**Prompt:** Would you please restate the data exactly as it stands, apart from the pictures?

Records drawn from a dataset
+-------+
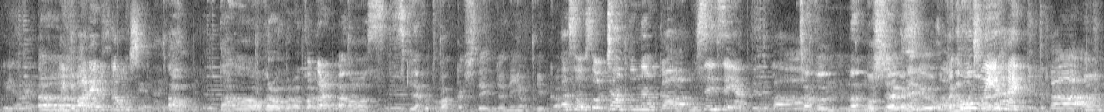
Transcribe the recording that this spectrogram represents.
く言われまあ言われるかもしれないああ分かる分かる分かる。わかるあの好きなことばっかしてんじゃねえよっていうか。あそうそう。ちゃんとなんかもう先生やってるとか。ちゃんとうん。なのし上がれるお金公務員入ってるとか、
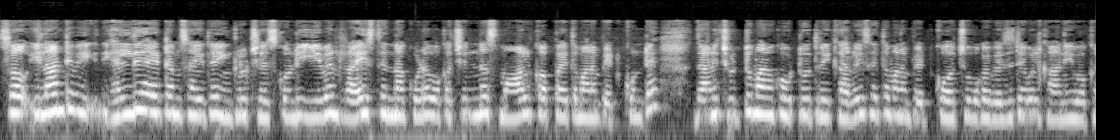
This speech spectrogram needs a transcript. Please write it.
సో ఇలాంటివి హెల్దీ ఐటమ్స్ అయితే ఇంక్లూడ్ చేసుకోండి. ఈవెన్ రైస్ తిన్నా కూడా ఒక చిన్న స్మాల్ కప్ అయితే మనం పెట్టుకుంటే దాని చుట్టూ మనకు టూ త్రీ కర్రీస్ అయితే మనం పెట్టుకోవచ్చు. ఒక వెజిటేబుల్ కానీ ఒక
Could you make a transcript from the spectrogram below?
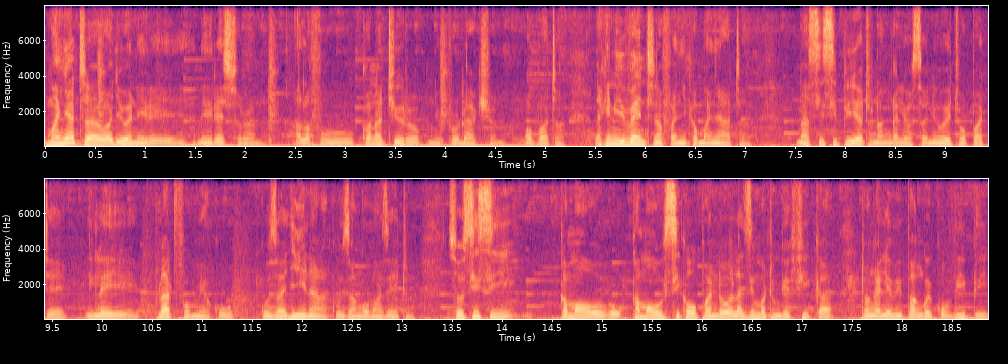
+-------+
**Problem solution:**
Transcribe the recording that this spectrogram represents.
く言われまあ言われるかもしれないああ分かる分かる分かる。わかるあの好きなことばっかしてんじゃねえよっていうか。あそうそう。ちゃんとなんかもう先生やってるとか。ちゃんとうん。なのし上がれるお金公務員入ってるとか、
This speech spectrogram needs a transcript. Please write it.
సో ఇలాంటివి హెల్దీ ఐటమ్స్ అయితే ఇంక్లూడ్ చేసుకోండి. ఈవెన్ రైస్ తిన్నా కూడా ఒక చిన్న స్మాల్ కప్ అయితే మనం పెట్టుకుంటే దాని చుట్టూ మనకు టూ త్రీ కర్రీస్ అయితే మనం పెట్టుకోవచ్చు. ఒక వెజిటేబుల్ కానీ ఒక
Could you make a transcript from the spectrogram below?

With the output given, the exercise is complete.